— The problem —
Begin at the line below that has "I'm after the". Stop after the line that has "The sound in", repeating each line exactly and leaving out the pictures.

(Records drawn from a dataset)
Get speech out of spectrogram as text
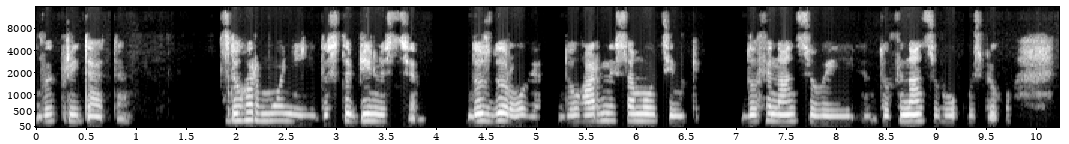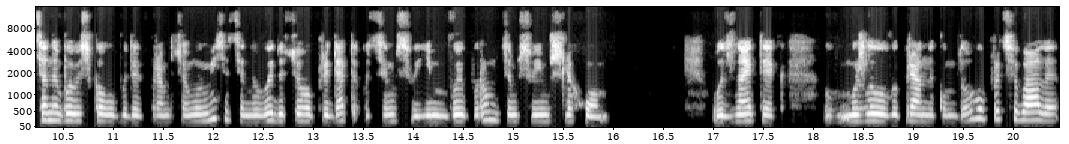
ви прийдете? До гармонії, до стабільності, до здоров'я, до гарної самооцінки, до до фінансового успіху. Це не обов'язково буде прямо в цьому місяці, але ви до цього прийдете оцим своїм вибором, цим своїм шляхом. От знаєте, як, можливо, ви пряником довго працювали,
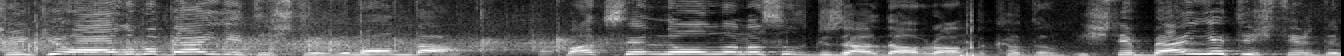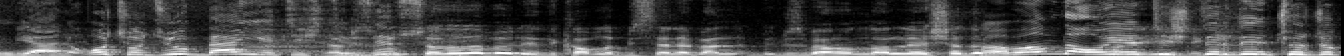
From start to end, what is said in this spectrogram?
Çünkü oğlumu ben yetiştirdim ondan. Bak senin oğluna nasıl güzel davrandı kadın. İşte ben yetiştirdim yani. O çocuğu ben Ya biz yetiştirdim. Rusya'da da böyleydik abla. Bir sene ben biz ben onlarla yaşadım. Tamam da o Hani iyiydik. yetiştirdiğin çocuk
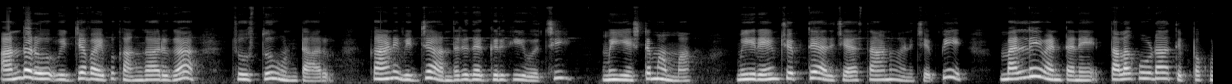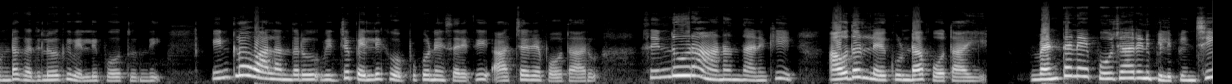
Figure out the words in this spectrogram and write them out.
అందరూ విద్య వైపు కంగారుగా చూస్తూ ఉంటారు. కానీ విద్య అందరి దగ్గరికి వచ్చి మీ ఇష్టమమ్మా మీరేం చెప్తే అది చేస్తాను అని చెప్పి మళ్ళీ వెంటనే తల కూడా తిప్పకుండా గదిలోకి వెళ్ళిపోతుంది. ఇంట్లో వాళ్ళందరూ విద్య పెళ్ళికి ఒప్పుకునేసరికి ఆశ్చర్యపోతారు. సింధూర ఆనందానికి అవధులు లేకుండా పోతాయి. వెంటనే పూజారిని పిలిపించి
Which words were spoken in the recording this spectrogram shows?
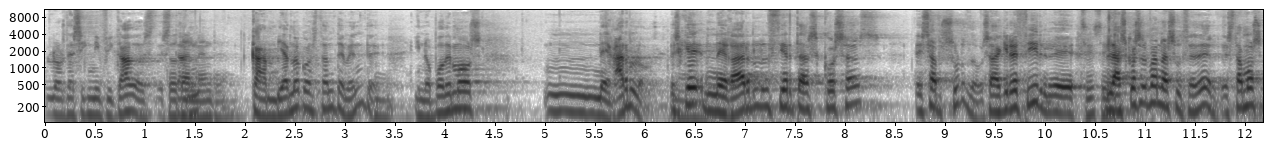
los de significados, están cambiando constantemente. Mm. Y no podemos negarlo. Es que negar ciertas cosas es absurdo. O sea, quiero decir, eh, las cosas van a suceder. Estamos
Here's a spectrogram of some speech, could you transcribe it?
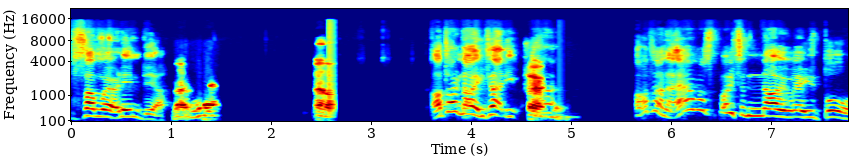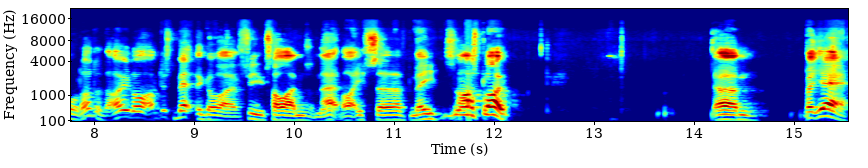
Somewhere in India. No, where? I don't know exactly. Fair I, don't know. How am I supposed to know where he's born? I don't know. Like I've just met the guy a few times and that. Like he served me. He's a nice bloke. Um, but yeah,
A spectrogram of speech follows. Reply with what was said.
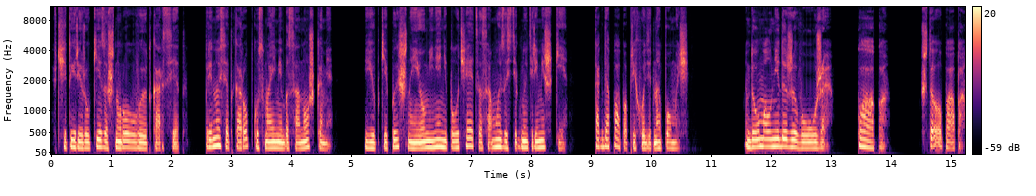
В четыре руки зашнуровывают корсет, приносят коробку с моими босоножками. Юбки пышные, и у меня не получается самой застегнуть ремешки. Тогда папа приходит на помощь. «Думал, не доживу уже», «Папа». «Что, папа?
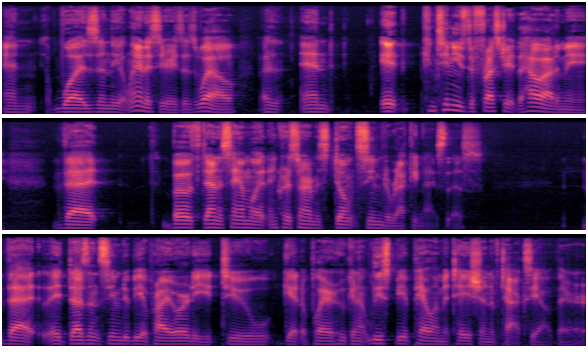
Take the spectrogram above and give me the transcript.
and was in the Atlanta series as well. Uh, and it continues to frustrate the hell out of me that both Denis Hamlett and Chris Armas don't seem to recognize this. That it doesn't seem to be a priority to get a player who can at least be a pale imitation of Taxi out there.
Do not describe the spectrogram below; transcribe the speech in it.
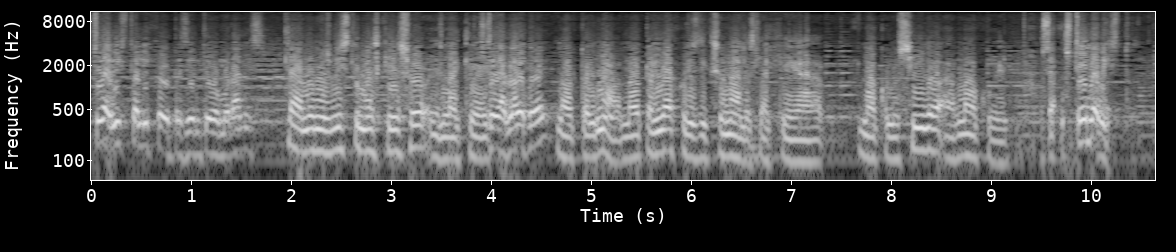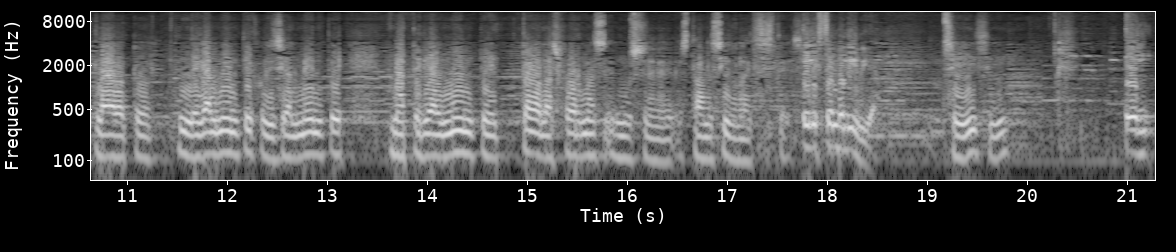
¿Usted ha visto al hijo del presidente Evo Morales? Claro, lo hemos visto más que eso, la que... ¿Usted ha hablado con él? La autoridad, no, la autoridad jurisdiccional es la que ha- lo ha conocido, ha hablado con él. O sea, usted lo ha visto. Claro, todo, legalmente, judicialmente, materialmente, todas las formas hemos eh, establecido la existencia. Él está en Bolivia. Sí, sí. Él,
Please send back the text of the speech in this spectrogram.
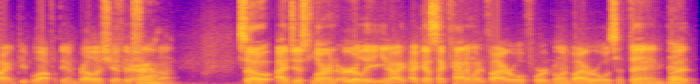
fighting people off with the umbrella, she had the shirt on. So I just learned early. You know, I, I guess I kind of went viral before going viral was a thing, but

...

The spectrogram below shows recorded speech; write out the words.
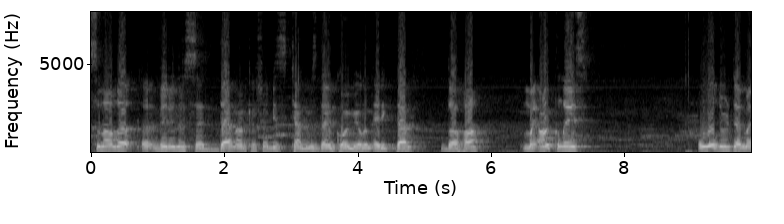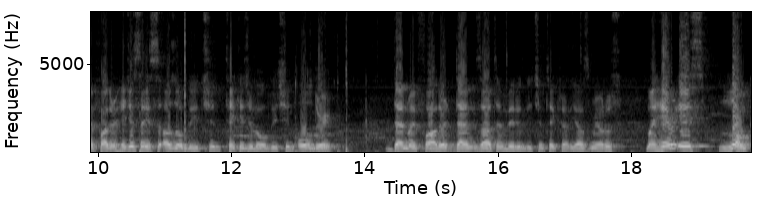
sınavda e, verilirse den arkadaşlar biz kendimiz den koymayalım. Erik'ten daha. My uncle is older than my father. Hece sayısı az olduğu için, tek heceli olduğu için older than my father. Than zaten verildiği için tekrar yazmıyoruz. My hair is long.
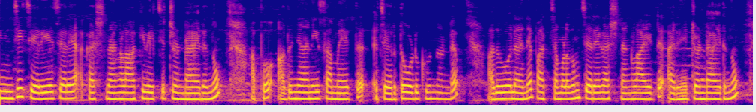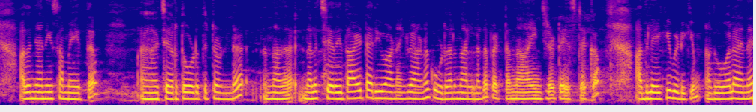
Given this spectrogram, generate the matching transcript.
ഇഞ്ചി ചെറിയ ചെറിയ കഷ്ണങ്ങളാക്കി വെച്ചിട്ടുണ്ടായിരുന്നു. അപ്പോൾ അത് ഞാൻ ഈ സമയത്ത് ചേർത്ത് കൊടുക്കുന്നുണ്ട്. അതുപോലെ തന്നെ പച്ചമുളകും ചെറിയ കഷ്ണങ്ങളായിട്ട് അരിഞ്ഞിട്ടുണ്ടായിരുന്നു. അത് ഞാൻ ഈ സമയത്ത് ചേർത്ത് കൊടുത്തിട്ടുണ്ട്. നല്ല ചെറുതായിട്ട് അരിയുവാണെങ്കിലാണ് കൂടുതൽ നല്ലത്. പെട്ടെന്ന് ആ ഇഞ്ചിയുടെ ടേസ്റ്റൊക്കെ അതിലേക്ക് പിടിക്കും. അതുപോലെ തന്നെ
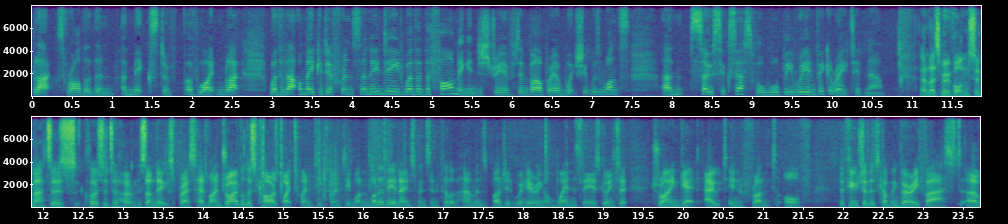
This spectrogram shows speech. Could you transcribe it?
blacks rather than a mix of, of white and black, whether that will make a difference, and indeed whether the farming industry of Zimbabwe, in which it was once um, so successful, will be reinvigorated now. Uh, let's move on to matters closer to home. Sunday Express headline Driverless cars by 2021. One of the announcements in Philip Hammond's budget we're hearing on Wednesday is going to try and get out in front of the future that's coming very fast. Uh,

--

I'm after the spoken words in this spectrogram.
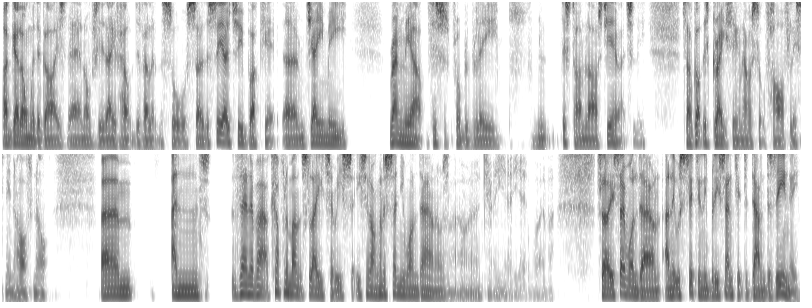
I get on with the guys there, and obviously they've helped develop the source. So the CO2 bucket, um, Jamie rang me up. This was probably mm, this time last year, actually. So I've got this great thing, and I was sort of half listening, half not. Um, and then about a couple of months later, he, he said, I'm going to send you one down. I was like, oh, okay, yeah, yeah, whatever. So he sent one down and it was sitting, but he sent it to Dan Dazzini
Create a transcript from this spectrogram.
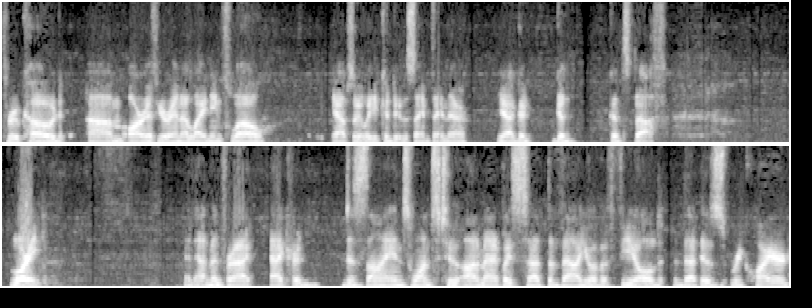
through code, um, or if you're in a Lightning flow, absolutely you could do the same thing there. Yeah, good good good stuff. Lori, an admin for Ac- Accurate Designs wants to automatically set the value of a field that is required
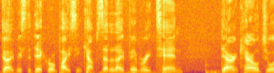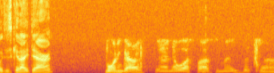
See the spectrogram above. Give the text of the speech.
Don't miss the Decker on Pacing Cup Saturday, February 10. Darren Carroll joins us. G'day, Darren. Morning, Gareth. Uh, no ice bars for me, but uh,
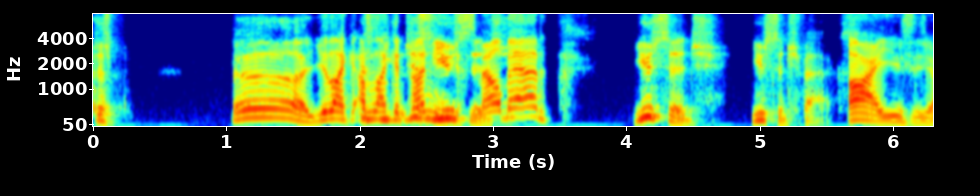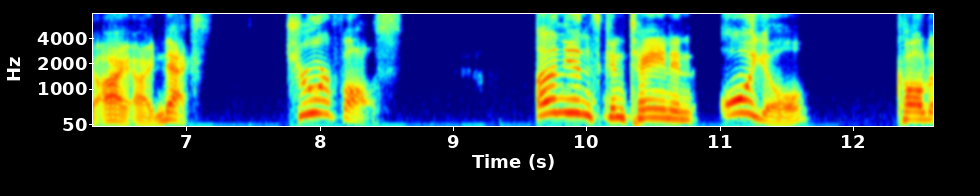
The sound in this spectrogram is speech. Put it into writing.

— Solution —
I'm after the spoken words in this spectrogram.
I get on with the guys there, and obviously they've helped develop the source. So the CO2 bucket, um, Jamie rang me up. This was probably mm, this time last year, actually. So I've got this great thing, and I was sort of half listening, half not. Um, and then about a couple of months later, he, he said, I'm going to send you one down. I was like, oh, okay, yeah, yeah, whatever. So he sent one down and it was sitting, but he sent it to Dan Dazzini
Create a transcript from this spectrogram.
through code, um, or if you're in a Lightning flow, absolutely you could do the same thing there. Yeah, good good good stuff. Lori, an admin for Ac- Accurate Designs wants to automatically set the value of a field that is required
See the spectrogram above. Give the text of the speech.
Don't miss the Decker on Pacing Cup Saturday, February 10. Darren Carroll joins us. G'day, Darren. Morning, Gareth. Uh, no ice bars for me, but uh,
The sound in this spectrogram is speech. Put it into writing.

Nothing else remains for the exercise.